INPUT
# # # # # # #

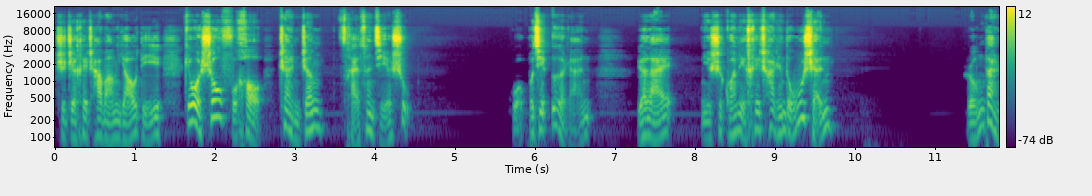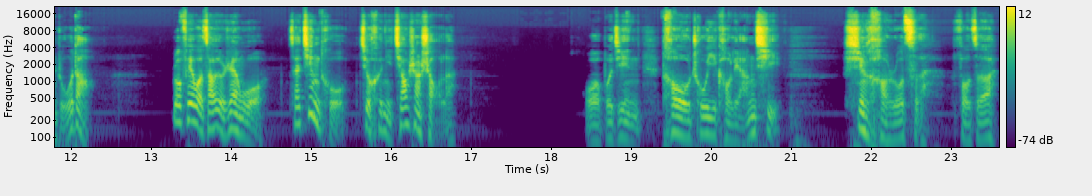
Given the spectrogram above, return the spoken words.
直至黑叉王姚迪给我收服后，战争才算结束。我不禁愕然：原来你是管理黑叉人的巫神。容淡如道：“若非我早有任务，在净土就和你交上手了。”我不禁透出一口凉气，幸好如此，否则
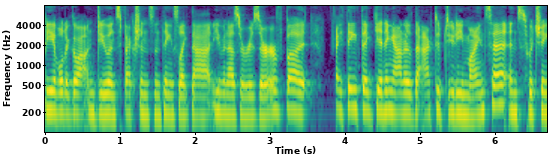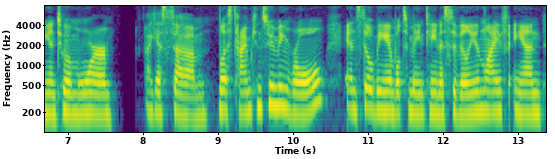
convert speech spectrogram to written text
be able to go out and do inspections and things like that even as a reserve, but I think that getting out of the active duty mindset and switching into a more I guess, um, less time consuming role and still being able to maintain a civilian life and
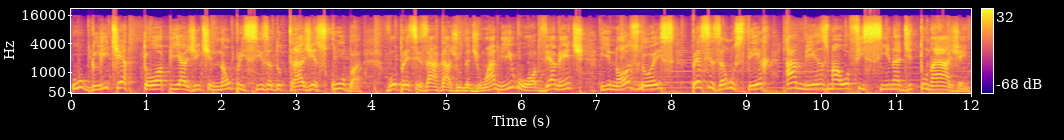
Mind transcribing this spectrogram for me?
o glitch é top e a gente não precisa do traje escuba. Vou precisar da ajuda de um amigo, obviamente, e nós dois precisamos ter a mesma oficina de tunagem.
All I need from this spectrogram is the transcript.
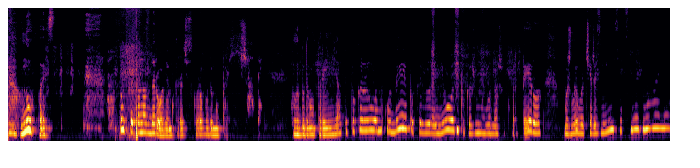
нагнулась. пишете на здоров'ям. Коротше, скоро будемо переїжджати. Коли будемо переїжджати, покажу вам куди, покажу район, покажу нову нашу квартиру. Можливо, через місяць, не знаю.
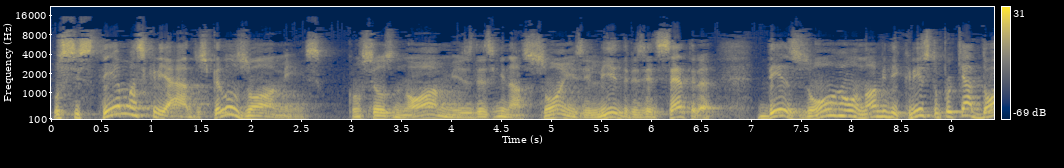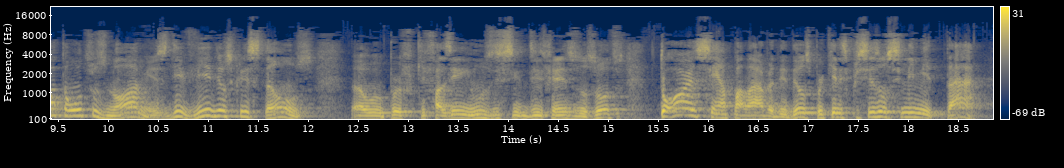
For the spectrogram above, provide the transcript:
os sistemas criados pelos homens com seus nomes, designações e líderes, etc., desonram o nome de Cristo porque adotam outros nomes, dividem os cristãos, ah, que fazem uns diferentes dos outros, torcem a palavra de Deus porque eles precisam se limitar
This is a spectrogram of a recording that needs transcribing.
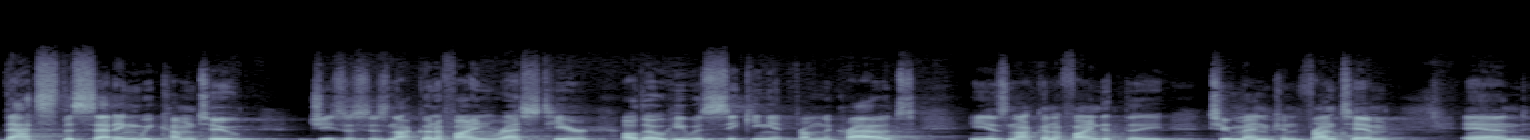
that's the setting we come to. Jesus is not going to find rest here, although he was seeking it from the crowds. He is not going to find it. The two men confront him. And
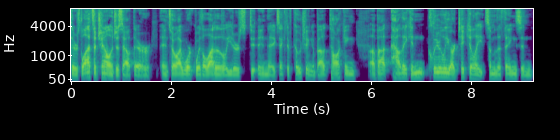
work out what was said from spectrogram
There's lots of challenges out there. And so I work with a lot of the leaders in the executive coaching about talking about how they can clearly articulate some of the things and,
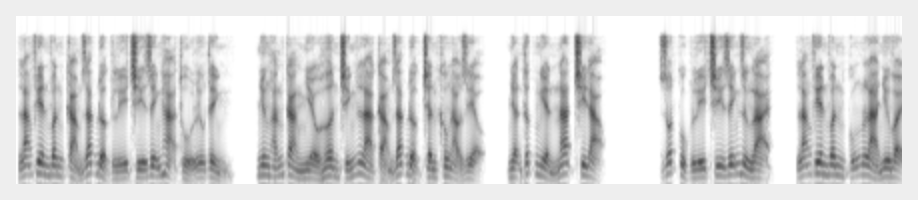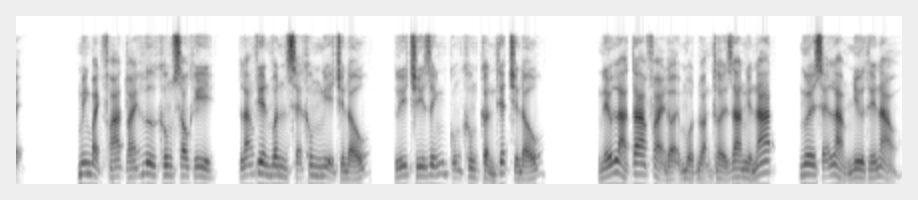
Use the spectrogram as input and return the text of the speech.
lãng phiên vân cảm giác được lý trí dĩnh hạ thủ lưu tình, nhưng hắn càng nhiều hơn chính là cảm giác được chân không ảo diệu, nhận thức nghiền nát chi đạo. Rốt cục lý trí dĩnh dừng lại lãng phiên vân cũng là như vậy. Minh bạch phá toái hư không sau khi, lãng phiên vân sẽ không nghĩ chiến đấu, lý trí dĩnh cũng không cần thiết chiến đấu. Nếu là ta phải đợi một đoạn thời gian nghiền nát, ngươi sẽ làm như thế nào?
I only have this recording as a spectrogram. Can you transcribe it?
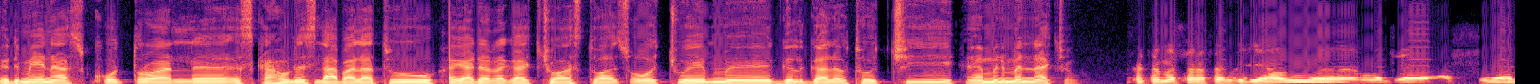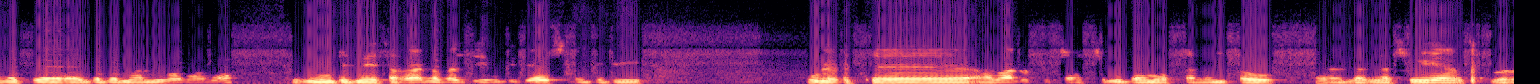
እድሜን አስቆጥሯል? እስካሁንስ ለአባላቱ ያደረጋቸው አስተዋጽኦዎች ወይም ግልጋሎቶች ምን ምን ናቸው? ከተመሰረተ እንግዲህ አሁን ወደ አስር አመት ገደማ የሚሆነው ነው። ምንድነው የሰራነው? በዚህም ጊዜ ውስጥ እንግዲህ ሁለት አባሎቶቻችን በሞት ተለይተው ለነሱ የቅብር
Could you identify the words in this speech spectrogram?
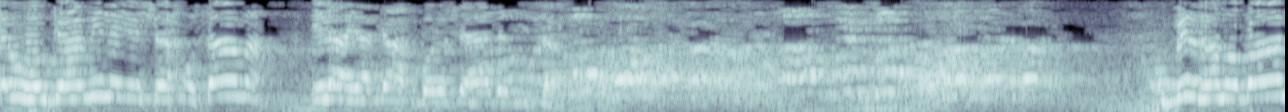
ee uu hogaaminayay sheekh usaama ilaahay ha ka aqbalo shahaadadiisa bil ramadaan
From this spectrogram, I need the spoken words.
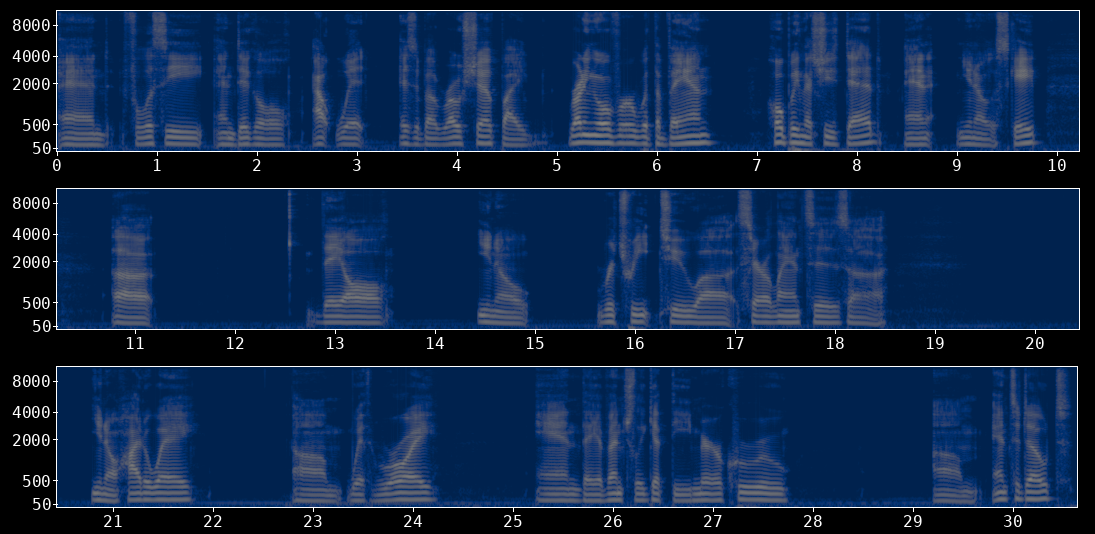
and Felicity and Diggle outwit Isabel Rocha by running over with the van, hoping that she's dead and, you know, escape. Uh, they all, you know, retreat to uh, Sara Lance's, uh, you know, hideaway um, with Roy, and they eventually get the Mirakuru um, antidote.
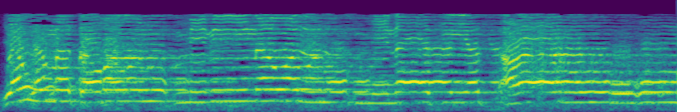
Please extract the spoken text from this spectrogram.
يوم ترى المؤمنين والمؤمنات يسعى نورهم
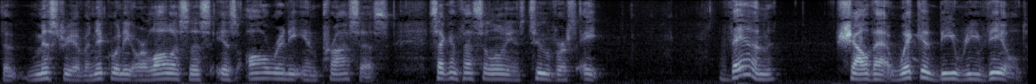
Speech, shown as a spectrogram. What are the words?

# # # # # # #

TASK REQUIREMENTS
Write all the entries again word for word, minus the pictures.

SOLUTION FOR THIS EXERCISE
Given the spectrogram above, return the spoken words.
直至黑叉王姚迪给我收服后，战争才算结束。我不禁愕然：原来你是管理黑叉人的巫神。容淡如道：“若非我早有任务，在净土就和你交上手了。”我不禁透出一口凉气，幸好如此，否则
convert speech spectrogram to written text
be able to go out and do inspections and things like that even as a reserve, but I think that getting out of the active duty mindset and switching into a more I guess, um, less time consuming role and still being able to maintain a civilian life and
Mind transcribing this spectrogram for me?
o glitch é top e a gente não precisa do traje escuba. Vou precisar da ajuda de um amigo, obviamente, e nós dois precisamos ter a mesma oficina de tunagem.
All I need from this spectrogram is the transcript.
нагнулась. пишете на здоров'ям. Коротше, скоро будемо переїжджати. Коли будемо переїжджати, покажу вам куди, покажу район, покажу нову нашу квартиру. Можливо, через місяць, не знаю.
For the spectrogram above, provide the transcript:
os sistemas criados pelos homens com seus nomes, designações e líderes, etc., desonram o nome de Cristo porque adotam outros nomes, dividem os cristãos, ah, que fazem uns diferentes dos outros, torcem a palavra de Deus porque eles precisam se limitar
This is a spectrogram of a recording that needs transcribing.
that's the setting we come to. Jesus is not going to find rest here, although he was seeking it from the crowds. He is not going to find it. The two men confront him. And
work out what was said from spectrogram
There's lots of challenges out there. And so I work with a lot of the leaders in the executive coaching about talking about how they can clearly articulate some of the things and,
Use the spectrogram as input and return the text of the speech.
lãng phiên vân cảm giác được lý trí dĩnh hạ thủ lưu tình, nhưng hắn càng nhiều hơn chính là cảm giác được chân không ảo diệu, nhận thức nghiền nát chi đạo. Rốt cục lý trí dĩnh dừng lại lãng phiên vân cũng là như vậy. Minh bạch phá toái hư không sau khi, lãng phiên vân sẽ không nghĩ chiến đấu, lý trí dĩnh cũng không cần thiết chiến đấu. Nếu là ta phải đợi một đoạn thời gian nghiền nát, ngươi sẽ làm như thế nào?
I only have this recording as a spectrogram. Can you transcribe it?
እድሜን አስቆጥሯል? እስካሁንስ ለአባላቱ ያደረጋቸው አስተዋጽኦዎች ወይም ግልጋሎቶች ምን ምን ናቸው? ከተመሰረተ እንግዲህ አሁን ወደ አስር አመት ገደማ የሚሆነው ነው። ምንድነው የሰራነው? በዚህም ጊዜ ውስጥ እንግዲህ ሁለት አባሎቶቻችን በሞት ተለይተው ለነሱ የቅብር
Could you identify the words in this speech spectrogram?
ee uu hogaaminayay sheekh usaama ilaahay ha ka aqbalo shahaadadiisa bil ramadaan
From this spectrogram, I need the spoken words.
and Felicity and Diggle outwit Isabel Rocha by running over with the van, hoping that she's dead and, you know, escape. Uh, they all, you know, retreat to uh, Sara Lance's, uh, you know, hideaway um, with Roy, and they eventually get the Mirakuru um, antidote.
Please extract the spoken text from this spectrogram.
يوم ترى المؤمنين والمؤمنات يسعى نورهم
Speech, shown as a spectrogram. What are the words?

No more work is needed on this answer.